Human Kinetics Library has robust opportunities in place for browsing. Users can browse by book or video content, or by topic and sport/activity with a taxonomy tailored to the specific subject areas covered in the full library. A featured topic and sport highlights certain content in the collection. A basic search with suggestive keywords and Boolean searching enabled is available. There is also a simple advanced search option to limit by author or publication date. When a search is executed, the retrieval system searches the full text of all content for keyword matches. Search results are presented by relevance by default; additional search result sorting options are title and date.

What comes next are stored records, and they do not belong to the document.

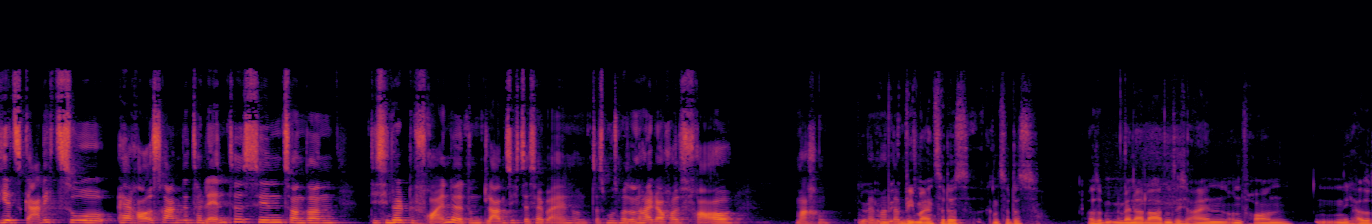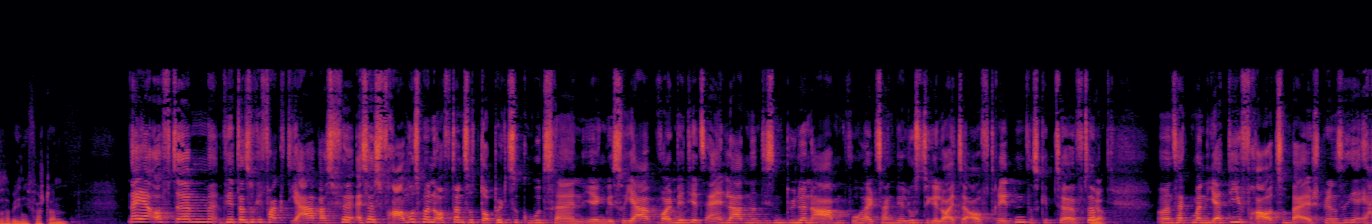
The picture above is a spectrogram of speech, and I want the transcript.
die jetzt gar nicht so herausragende Talente sind, sondern die sind halt befreundet und laden sich deshalb ein. Und das muss man dann halt auch als Frau machen. Wie meinst du das? Kannst du das? Also Männer laden sich ein und Frauen nicht? Also das habe ich nicht verstanden. Naja, oft ähm, wird dann so gefragt, ja, was für, also als Frau muss man oft dann so doppelt so gut sein, irgendwie. So, ja, wollen wir die jetzt einladen an diesen Bühnenabend, wo halt, sagen wir, lustige Leute auftreten, das gibt's ja öfter. Ja. Und dann sagt man, ja, die Frau zum Beispiel. Und dann ich, ja,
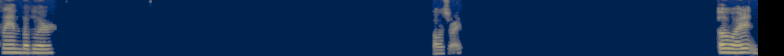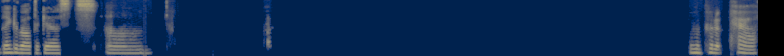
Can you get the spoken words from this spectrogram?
Clam bubbler. I was right. Oh, I didn't think about the guests. Um, I'm gonna put a path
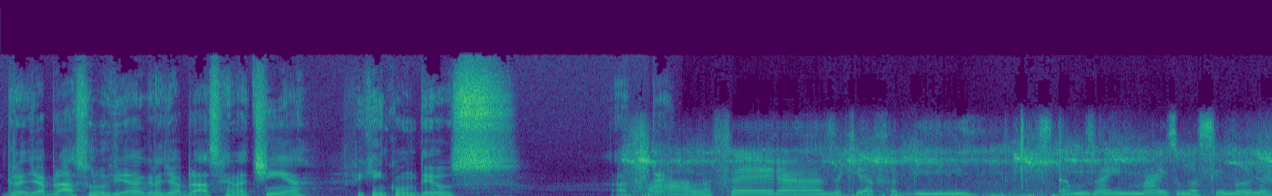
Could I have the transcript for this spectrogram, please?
Grande abraço, Luvian. Grande abraço, Renatinha. Fiquem com Deus. Até. Fala, feras. Aqui é a Fabi. Estamos aí mais uma semana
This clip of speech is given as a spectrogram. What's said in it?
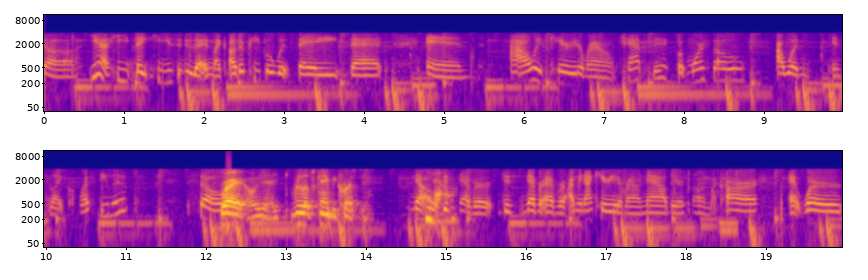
uh yeah, he they he used to do that, and like other people would say that, and I always carried around chapstick, but more so, I wasn't into like crusty lips. So right. Oh yeah, lips can't be crusty. No, no, just never, just never ever. I mean, I carry it around now. There's some in my car, at work,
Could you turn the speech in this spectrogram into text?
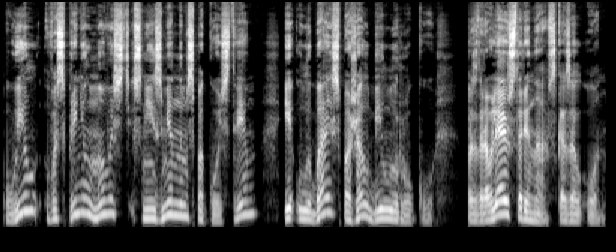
Уилл воспринял новость с неизменным спокойствием и, улыбаясь, пожал Биллу руку. «Поздравляю, старина», — сказал он.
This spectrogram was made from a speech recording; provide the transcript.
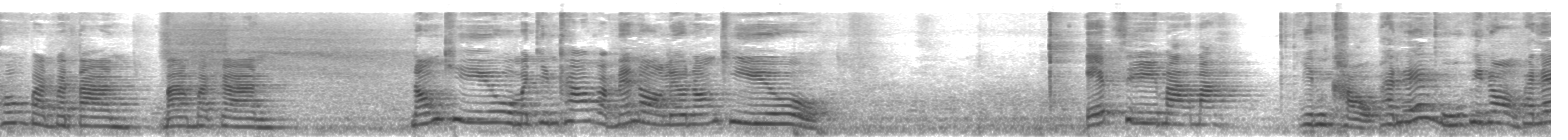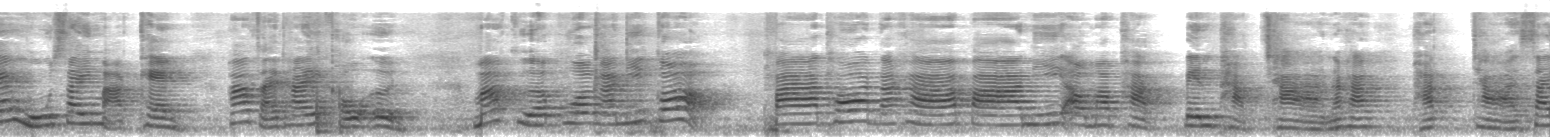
ข้องปันประตานบางประการ น้องคิว มากินข้าวกับแม่นองเร็วน้องคิว FC มามากินเข่าวพะแนงหมูพี่น้องพะแนงหมูใส่หมากแข่งภาษาไทยเขาเอิ่นมะเขือพวงอันนี้ก็ปลาทอดนะคะ ปลานี้เอามาผัดเป็นผัดชานะคะ ผัดชาใส่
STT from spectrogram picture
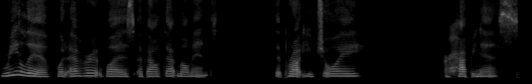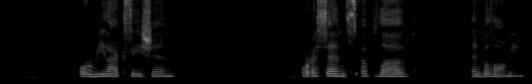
relive whatever it was about that moment that brought you joy or happiness or relaxation or a sense of love and belonging.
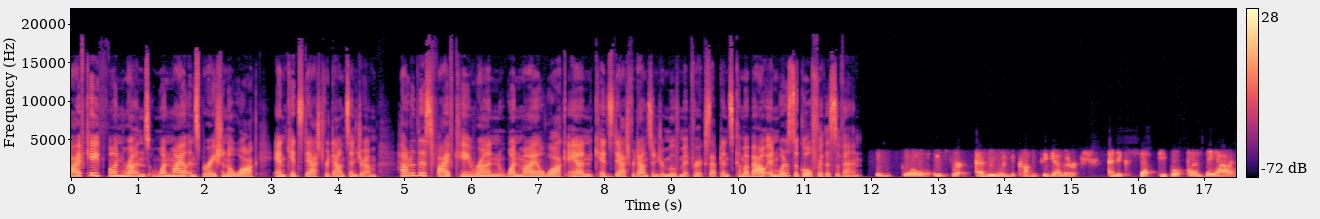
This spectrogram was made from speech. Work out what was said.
5K fun runs, one mile inspirational walk, and Kids Dash for Down syndrome. How did this 5K run, one mile walk, and Kids Dash for Down syndrome movement for acceptance come about, and what is the goal for this event? The goal is for everyone to come together and accept people as they are.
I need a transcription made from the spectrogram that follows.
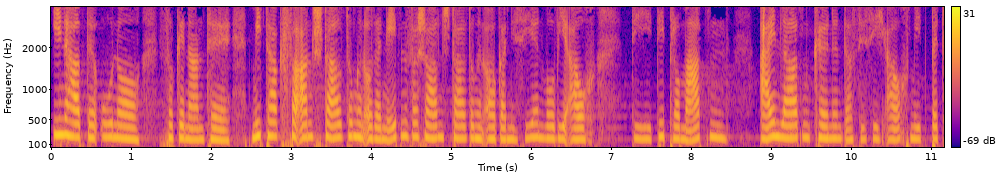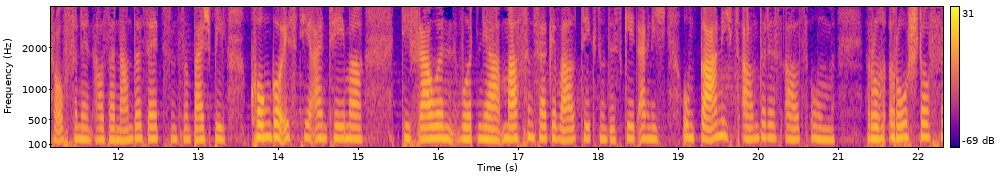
innerhalb der UNO sogenannte Mittagsveranstaltungen oder Nebenveranstaltungen organisieren, wo wir auch die Diplomaten einladen können, dass sie sich auch mit Betroffenen auseinandersetzen. Zum Beispiel Kongo ist hier ein Thema. Die Frauen wurden ja massenvergewaltigt und es geht eigentlich um gar nichts anderes als um Rohstoffe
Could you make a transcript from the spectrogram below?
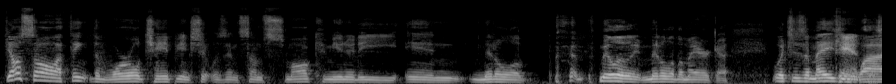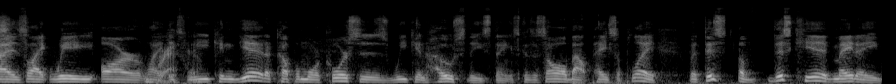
if y'all saw, I think the world championship was in some small community in middle of middle of, middle of America, which is amazing. Kansas. Why is like we are like if we can get a couple more courses, we can host these things because it's all about pace of play. But this uh, this kid made a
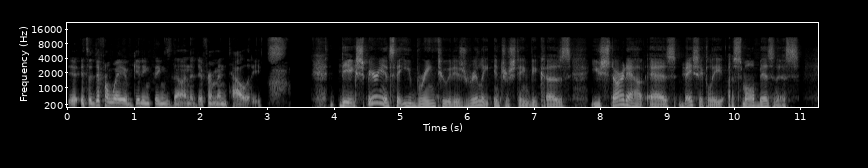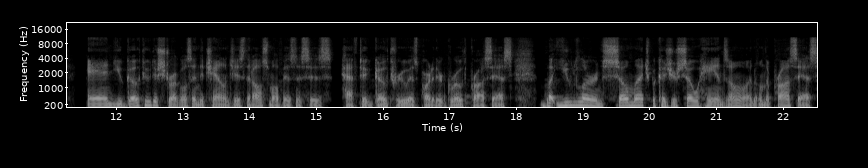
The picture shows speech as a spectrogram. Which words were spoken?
it's a different way of getting things done a different mentality. The experience that you bring to it is really interesting because you start out as basically a small business and you go through the struggles and the challenges that all small businesses have to go through as part of their growth process. But you learn so much because you're so hands on on the process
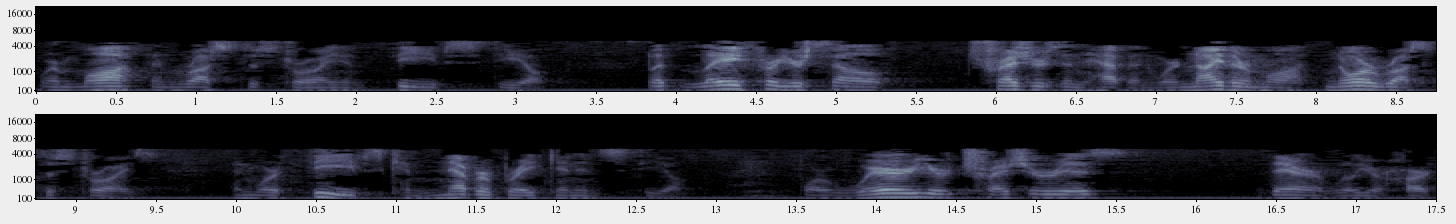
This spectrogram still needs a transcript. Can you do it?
where moth and rust destroy and thieves steal, but lay for yourselves treasures in heaven where neither moth nor rust destroys and where thieves can never break in and steal. For where your treasure is, there will your heart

The content on Human Kinetics Library is presented in English and DRM free with no limit on the number of simultaneous users. The text of ebooks is presented in HTML so users can resize or read with assistive technology. The table of contents is hyperlinked to jump to sections. Videos have closed captions and transcripts, but the functionality to slow down or speed up viewing, which could be useful to see movements in slow motion or for accessibility reasons, is not available. Bloomsbury Digital Resources has the goal of compliance with Level AA of the Web Content Accessibility Guidelines version 2.1; more information about future improvements and updates can be read at https://www.humankineticslibrary.com/accessibility.

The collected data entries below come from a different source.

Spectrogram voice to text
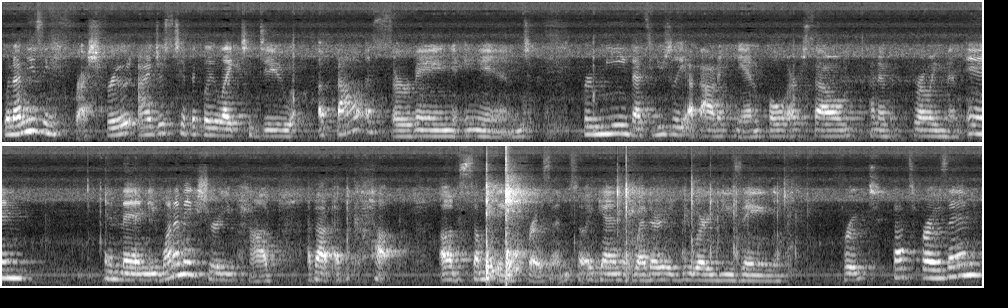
when I'm using fresh fruit, I just typically like to do about a serving and for me, that's usually about a handful or so, kind of throwing them in. And then you want to make sure you have about a cup of something frozen. So again, whether you are using fruit that's frozen,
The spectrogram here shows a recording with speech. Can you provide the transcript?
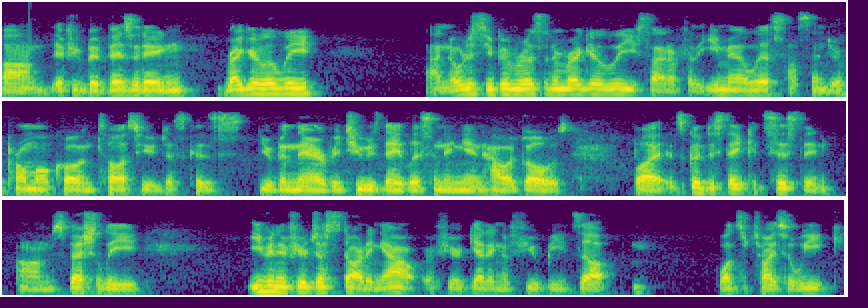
Um, if you've been visiting regularly, I notice you've been visiting regularly. You sign up for the email list. I'll send you a promo code and toss you just because you've been there every Tuesday listening in how it goes. But it's good to stay consistent, um, especially even if you're just starting out. If you're getting a few beats up once or twice a week,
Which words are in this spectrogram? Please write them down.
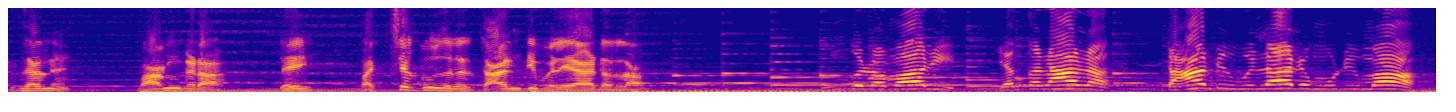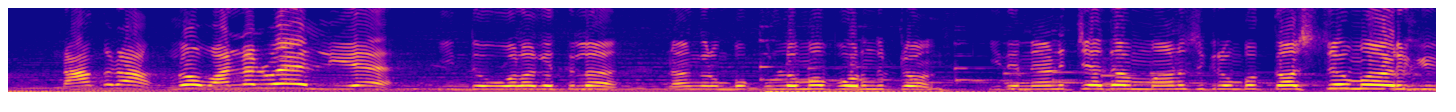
அதானே? வாங்கடா. டேய் பச்சை குதிரை தாண்டி விளையாடலாம். உங்கள மாதிரி எங்களால தாண்டி விளையாட முடியுமா? நாங்கடா இன்னும் வளரவே இல்லையே. இந்த உலகத்துல நாங்க ரொம்ப குள்ளமா பிறந்துட்டோம். இதை நினைச்சாதான் மனசுக்கு ரொம்ப கஷ்டமா இருக்கு.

For all content types, users can share materials via social media, email, and print. Downloading content is possible, but the process is not immediately apparent. Individual personal accounts can be set up with social media logins, an email and password, or a current account for other Bloomsbury platforms. Functionality for user accounts include the ability to save and organize content items in folders, manage search alerts, and set up saved searches. Citations can be automatically generated to copy and paste. Three citation styles are presented – MLA, APA, or Chicago – though it is not obvious what edition of each is being used. Currently, Human Kinetics Library is not set up to integrate with learning management systems via Learning Tools Interoperability (LTI). And while chapter and book level DOIs can be used with some difficulty to navigate back to content, the interface lacks the ability to effortlessly generate permalinks, which is crucial for sharing content with students via a learning management system.

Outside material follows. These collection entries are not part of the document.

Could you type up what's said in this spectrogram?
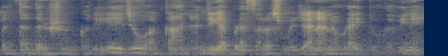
બધા દર્શન કરી લેજો. આ કાનાજી આપણા સરસ મજાના નવડાઈ દોડાવીને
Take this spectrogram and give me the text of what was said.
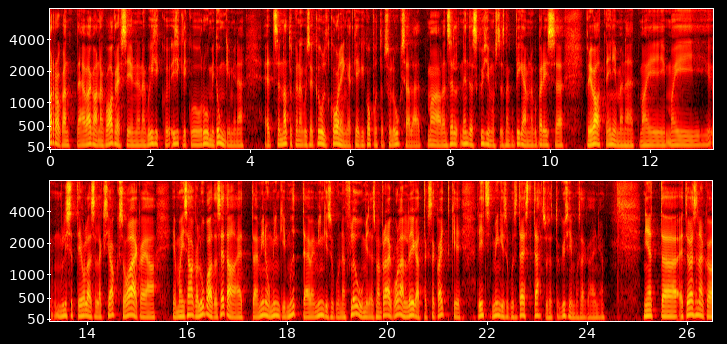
arrogantne ja väga nagu agressiivne nagu isiku, isikliku ruumi tungimine. et see on natuke nagu see cold calling, et keegi koputab sulle uksele, et ma olen sel-, nendes küsimustes nagu pigem nagu päris äh, privaatne inimene, et ma ei, ma ei, mul lihtsalt ei ole selleks jaksu aega ja, ja ma ei saa ka lubada seda, et minu mingi mõte või mingisugune flow, milles ma praegu olen, lõigatakse katki lihtsalt mingisuguse täiesti tähtsusetu küsimusega, on ju nii et, äh, et ühesõnaga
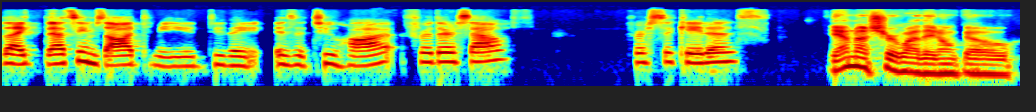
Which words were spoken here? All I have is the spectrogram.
like that seems odd to me do they is it too hot further south for cicadas Yeah, I'm not sure why they don't go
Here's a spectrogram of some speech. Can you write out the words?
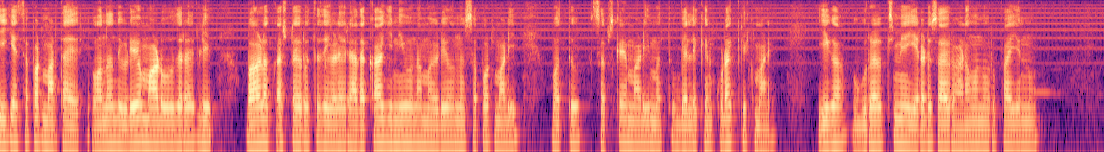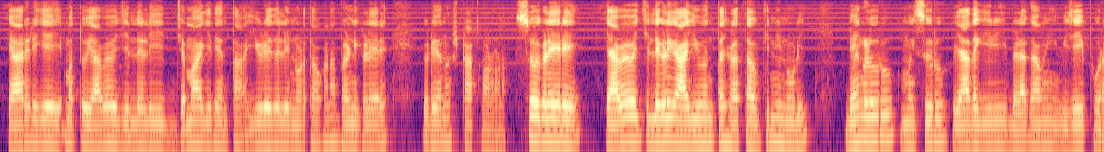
ಹೀಗೆ ಸಪೋರ್ಟ್ ಮಾಡ್ತಾ ಇದ್ರಿ. ಒಂದೊಂದು ವಿಡಿಯೋ ಮಾಡುವುದರಲ್ಲಿ ಬಹಳ ಕಷ್ಟ ಇರುತ್ತದೆ ಗೆಳೆಯರೆ. ಅದಕ್ಕಾಗಿ ನೀವು ನಮ್ಮ ವಿಡಿಯೋವನ್ನು ಸಪೋರ್ಟ್ ಮಾಡಿ ಮತ್ತು ಸಬ್ಸ್ಕ್ರೈಬ್ ಮಾಡಿ ಮತ್ತು ಬೆಲ್ಲೈಕನ್ ಕೂಡ ಕ್ಲಿಕ್ ಮಾಡಿ. ಈಗ ಗೃಹಲಕ್ಷ್ಮಿಯ ಎರಡು ಸಾವಿರ ಹಣವನ್ನು ರೂಪಾಯಿಯನ್ನು ಯಾರ್ಯಾರಿಗೆ ಮತ್ತು ಯಾವ್ಯಾವ ಜಿಲ್ಲೆಯಲ್ಲಿ ಜಮಾ ಆಗಿದೆ ಅಂತ ಈ ವಿಡಿಯೋದಲ್ಲಿ ನೋಡ್ತಾ ಹೋಗೋಣ. ಬನ್ನಿ ಗೆಳೆಯರೆ, ವಿಡಿಯೋನ ಸ್ಟಾರ್ಟ್ ಮಾಡೋಣ. ಸೊ ಗೆಳೆಯರೆ, ಯಾವ್ಯಾವ ಜಿಲ್ಲೆಗಳಿಗೆ ಆಗಿವೆ ಅಂತ ಹೇಳ್ತಾ ಹೋಗ್ತೀನಿ ನೋಡಿ. ಬೆಂಗಳೂರು, ಮೈಸೂರು, ಯಾದಗಿರಿ, ಬೆಳಗಾವಿ, ವಿಜಯಪುರ,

Librarians will revel in the amount of information easily accessible on the Human Kinetics Library website for managing their subscription.
For universities and colleges, Bloomsbury offers both subscription and perpetual purposes with pricing based on institutional student FTE. Interested subscribers can inquire about multi-year pricing. Public libraries, schools, and corporations are also potential customers. Currently, individual subscriptions are not available.
Supported authentication methods for Human Kinetics Library are IP authentication and proxy server, Shibboleth, and a username and password model. Options for administrators include downloading COUNTER 4 and 5 reports and SUSHI service, editing OpenURL resolver details, and adding an institutional logo. KBART and MARC records, which are RDA compliant, are provided on the Human Kinetics Library website each time content is updated for painless downloading.
Bloomsbury’s digital platform is user friendly, strives for accessibility, and has most of the expected functionality and services. The recent addition of dance content complements the visual nature of the product and is more inclusive. Overall, acquiring Human Kinetics Library would benefit undergraduate institutions with a kinesiology or exercise science program, especially those looking for textbooks, visual content, or access to the entire Human Kinetics catalog.